This afternoon the President held a town hall with 115 young leaders from more than 40 countries across Africa -- it was the kind of White House event under this President that surprises you, catching you off guard with its honesty.
For those interested in Africa and its development, or for that matter this President's engagement with not just heads of state, but with people all over the world, the video is well worth watching (for info on America's diplomatic progress see our fact sheet as well). Here's the transcript of the final Q&A:
Q Good afternoon, Mr. President, your excellencies. I am from Somalia. I came all the way here with one question, and that is, living in conflict in a country that has confused the whole world, and being part of the diaspora that went back to risk our lives in order to make Somalia a better place, especially with what we’re going through right now -- how much support do we expect from the U.S.? And not support just in terms of financially or aid, but support as an ear, as a friend, as somebody who hears and listens to those of us who are putting our lives and our families at risk to defend humanity.
THE PRESIDENT: Well, I think you will have enormous support from the people of the United States when it comes to trying to create a structure and framework in Somalia that works for the Somali people.

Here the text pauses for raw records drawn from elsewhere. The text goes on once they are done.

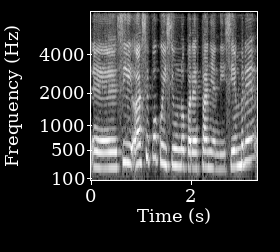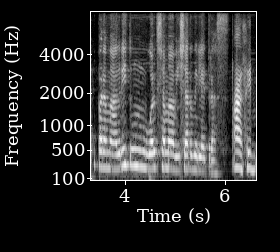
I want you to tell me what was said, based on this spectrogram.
eh, sí, hace poco hice uno para España en diciembre, para Madrid un lugar que se llama Villar de Letras. Ah, sí.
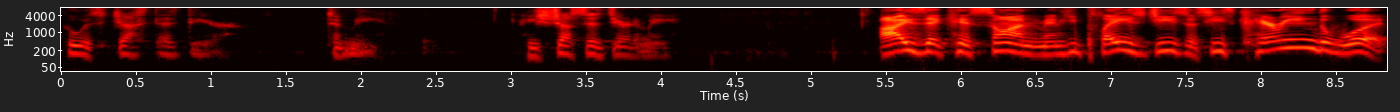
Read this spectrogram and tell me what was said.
who is just as dear to me. He's just as dear to me. Isaac, his son, man, he plays Jesus. He's carrying the wood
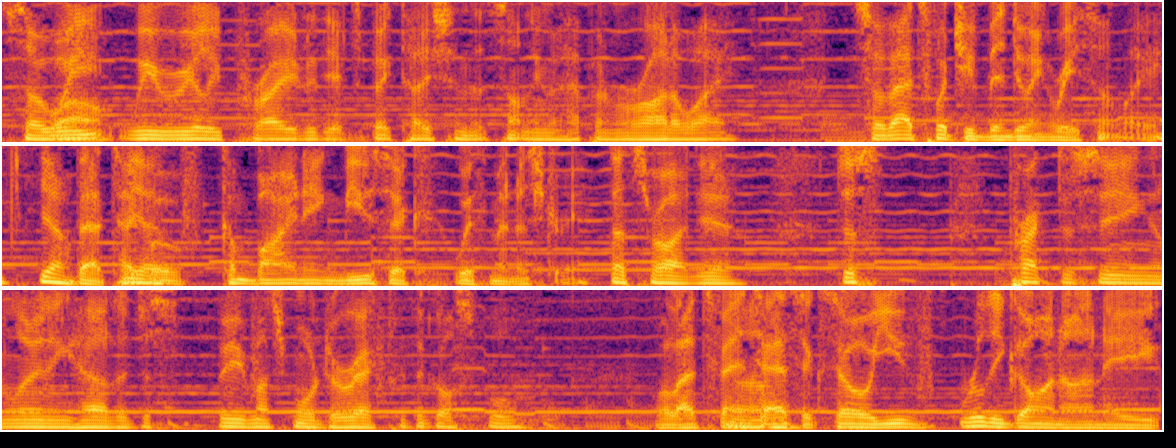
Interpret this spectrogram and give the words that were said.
So Wow. we, we really prayed with the expectation that something would happen right away. So that's what you've been doing recently. Yeah, That type yeah. of combining music with ministry. That's right, yeah. Just practicing and learning how to just be much more direct with the gospel. Well, that's fantastic. Um, so you've really gone on a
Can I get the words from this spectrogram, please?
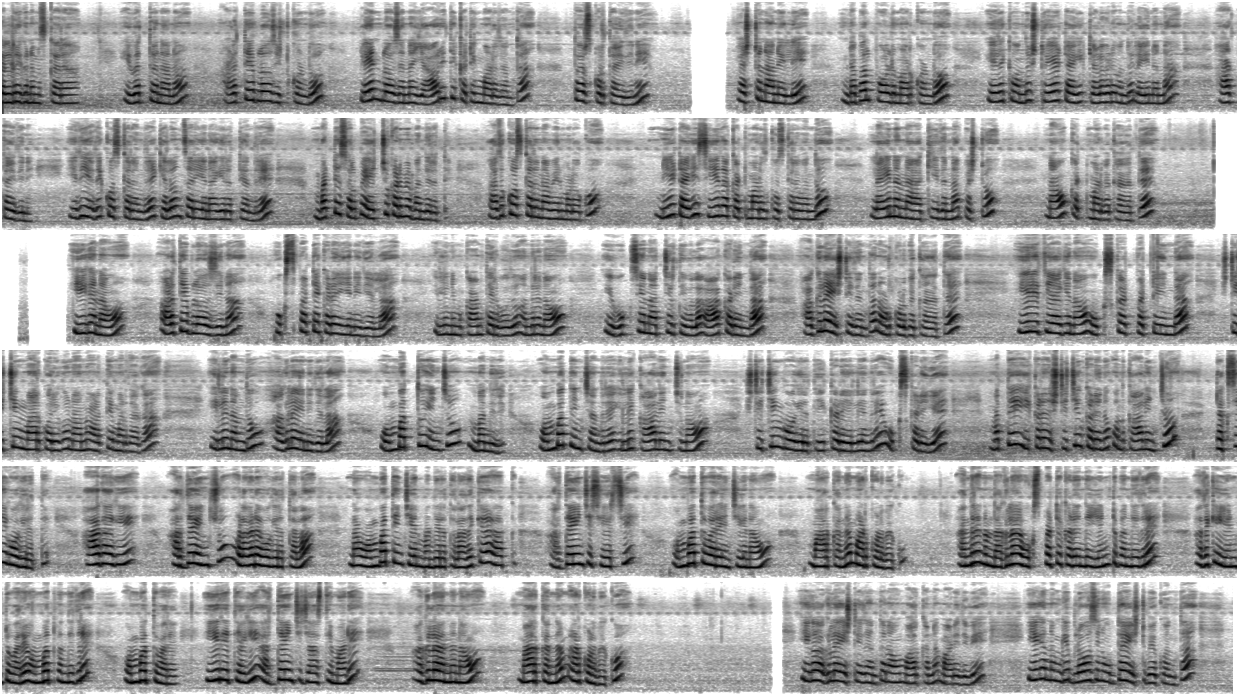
ಎಲ್ರಿಗೂ ನಮಸ್ಕಾರ. ಇವತ್ತು ನಾನು ಅಳತೆ ಬ್ಲೌಸ್ ಇಟ್ಕೊಂಡು ಪ್ಲೇನ್ ಬ್ಲೌಸನ್ನು ಯಾವ ರೀತಿ ಕಟಿಂಗ್ ಮಾಡೋದು ಅಂತ ತೋರಿಸ್ಕೊಡ್ತಾ ಇದ್ದೀನಿ. ಫಸ್ಟ್ ನಾನಿಲ್ಲಿ ಡಬಲ್ ಫೋಲ್ಡ್ ಮಾಡಿಕೊಂಡು ಇದಕ್ಕೆ ಒಂದು ಸ್ಟ್ರೇಟಾಗಿ ಕೆಳಗಡೆ ಒಂದು ಲೈನನ್ನು ಹಾಕ್ತಾಯಿದ್ದೀನಿ ಇದು ಎದಕ್ಕೋಸ್ಕರ ಅಂದರೆ ಕೆಲವೊಂದು ಸಾರಿ ಏನಾಗಿರುತ್ತೆ ಅಂದರೆ ಬಟ್ಟೆ ಸ್ವಲ್ಪ ಹೆಚ್ಚು ಕಡಿಮೆ ಬಂದಿರುತ್ತೆ. ಅದಕ್ಕೋಸ್ಕರ ನಾವೇನು ಮಾಡಬೇಕು? ನೀಟಾಗಿ ಸೀದಾ ಕಟ್ ಮಾಡೋದಕ್ಕೋಸ್ಕರ ಒಂದು ಲೈನನ್ನು ಹಾಕಿ ಇದನ್ನು ಫಸ್ಟು ನಾವು ಕಟ್ ಮಾಡಬೇಕಾಗತ್ತೆ. ಈಗ ನಾವು ಅಳತೆ ಬ್ಲೌಸಿನ ಹುಕ್ಸ್ ಪಟ್ಟೆ ಕಡೆ ಏನಿದೆಯಲ್ಲ, ಇಲ್ಲಿ ನಿಮ್ಗೆ ಕಾಣ್ತಾ ಇರ್ಬೋದು. ಅಂದರೆ ನಾವು ಈ ಹುಕ್ಸ್ ಏನು ಹಚ್ಚಿರ್ತೀವಲ್ಲ, ಆ ಕಡೆಯಿಂದ ಅಗಲ ಎಷ್ಟಿದೆ ಅಂತ ನೋಡ್ಕೊಳ್ಬೇಕಾಗತ್ತೆ. ಈ ರೀತಿಯಾಗಿ ನಾವು ಹುಕ್ಸ್ ಕಟ್ ಪಟ್ಟೆಯಿಂದ ಸ್ಟಿಚಿಂಗ್ ಮಾರ್ಕ್ವರೆಗೂ ನಾನು ಅಳತೆ ಮಾಡಿದಾಗ ಇಲ್ಲಿ ನಮ್ಮದು ಅಗಲ ಏನಿದೆಯಲ್ಲ, ಒಂಬತ್ತು ಇಂಚು ಬಂದಿದೆ. ಒಂಬತ್ತು ಇಂಚ್ ಅಂದರೆ ಇಲ್ಲಿ ಕಾಲು ಇಂಚು ನಾವು ಸ್ಟಿಚಿಂಗ್ ಹೋಗಿರುತ್ತೆ ಈ ಕಡೆಯಲ್ಲಿ ಅಂದರೆ ಹುಕ್ಸ್ ಕಡೆಗೆ. ಮತ್ತು ಈ ಕಡೆ ಸ್ಟಿಚಿಂಗ್ ಕಡೆನೂ ಒಂದು ಕಾಲು ಇಂಚು ಟಕ್ಸಿಗೆ ಹೋಗಿರುತ್ತೆ. ಹಾಗಾಗಿ ಅರ್ಧ ಇಂಚು ಒಳಗಡೆ ಹೋಗಿರುತ್ತಲ್ಲ, ನಾವು ಒಂಬತ್ತು ಇಂಚು ಏನು ಬಂದಿರುತ್ತಲ್ಲ, ಅದಕ್ಕೆ ಅರ್ಧ ಇಂಚು ಸೇರಿಸಿ ಒಂಬತ್ತುವರೆ ಇಂಚಿಗೆ ನಾವು ಮಾರ್ಕನ್ನು ಮಾಡ್ಕೊಳ್ಬೇಕು. ಅಂದರೆ ನಮ್ಮದು ಅಗಲ ಉಕ್ಸ್ಪಟ್ಟೆ ಕಡೆಯಿಂದ ಎಂಟು ಬಂದಿದ್ದರೆ ಅದಕ್ಕೆ ಎಂಟುವರೆ, ಒಂಬತ್ತು ಬಂದಿದ್ದರೆ ಒಂಬತ್ತುವರೆ. ಈ ರೀತಿಯಾಗಿ ಅರ್ಧ ಇಂಚು ಜಾಸ್ತಿ ಮಾಡಿ ಅಗಲವನ್ನು ನಾವು ಮಾರ್ಕನ್ನು ಮಾಡ್ಕೊಳ್ಬೇಕು. ಈಗ ಅಗಲ ಎಷ್ಟಿದೆ ಅಂತ ನಾವು ಮಾರ್ಕನ್ನು ಮಾಡಿದ್ದೀವಿ. ಈಗ ನಮಗೆ ಬ್ಲೌಸಿನ ಉದ್ದ ಎಷ್ಟು ಬೇಕು ಅಂತ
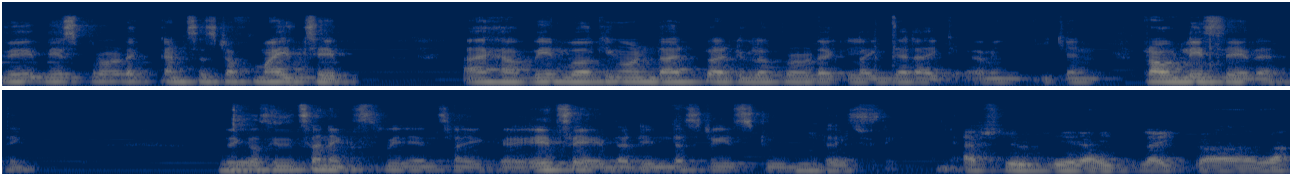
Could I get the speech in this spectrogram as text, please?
this product consists of my chip i have been working on that particular product like that. I, I mean you can proudly say that thing because yes. it's an experience like uh, it's a that industry is too good yes. yeah. absolutely right like uh,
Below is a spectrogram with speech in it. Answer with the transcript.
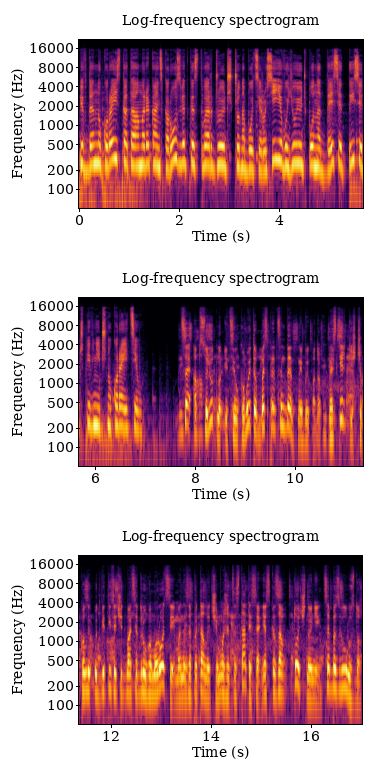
Південнокорейська та американська розвідки стверджують, що на боці Росії воюють понад 10 тисяч північнокорейців. Це абсолютно і цілковито безпрецедентний випадок. Настільки, що коли у 2022 році мене запитали, чи може це статися, я сказав точно ні, це безглуздо.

Now, the history of Somalia over the last 20 years has been equally heartbreaking, if not more so. You have not had a effective, functioning government that can provide basic services. It’s been rife with conflict. And now the entire region is threatened because of radical extremists who have taken root in Somalia, taking advantage of what they perceive to be a failing state, to use that as a base to launch attacks, most recently in Uganda.
And obviously the United States expresses its deepest condolences to the lives that were lost in Kampala -- at the very moment of the World Cup. And it offered two contrasting visions. You have this wonderful, joyous celebration in South Africa at the same time as you have a terrorist explosion in Kampala.
So we desperately want Somalia to succeed. And this is another example of where our interests intersect. If you have extremist organizations taking root in Somalia, ultimately that can threaten the United States as well as Uganda, as well as Kenya, as well as the entire region.
So right now you’ve got a transitional government that is making some efforts. I don’t think anybody expects Somalia anytime in the next few years to suddenly be transformed into a model democracy. Whatever governance structures take place in Somalia have to be aware of the tribal and traditional structures and clan structures that exist within Somalia. But certainly what we can do is create a situation where people -- young people are not carrying around rifles, shooting each other on the streets. And we want to be a partner with Somalia in that effort, and we will continue to do so.
And some of it is financial, some of it is developmental, some of it is being able to help basic infrastructure. In some cases, we may try to find a portion of the country that is relatively stable and start work there to create a model that the rest of the country can then look at and say, this is a different path than the one that we’re taking right now.
But in the end, I think that this metaphor of the success of the World Cup and the bombing shows that each of you are going to be confronted with two paths. There’s going to be a path that takes us into a direction of more conflict, more bloodshed, less economic development, continued poverty even as the rest of the world races ahead -- or there’s a vision in which people come together for the betterment and development of their own country.
And for all the great promise that’s been fulfilled over the last 50 years, I want you to understand -- because I think it’s important for us to be honest with ourselves -- Africa has also missed huge opportunities for too long. And I’ll just give you one example.
When my father traveled to the United States and got his degree in the early ’60s, the GDP of Kenya was actually on partner, maybe actually higher than the GDP of South Korea. Think about that. All right? So when I was born, Kenya per capita might have been wealthier than South Korea. Now it’s not even close. Well, that’s 50 years that was lost in terms of opportunities. When it comes to natural resources, when it comes to the talent and potential of the people, there’s no reason why Kenya shouldn’t have been on that same trajectory.
And so 50 years from now, when you look back you want to make sure that the continent hasn’t missed those opportunities as well. We want to make sure of that as well. And the United States wants to listen to you and work with you. And so when you go back and you talk to your friends and you say, what was the main message the President had -- we are rooting for your success, and we want to work with you to achieve that success, but ultimately success is going to be in your hands. And being a partner means that we can be there by your side, but we can’t do it for you.
Okay, thank you very much, everybody. Thank you. (Applause.)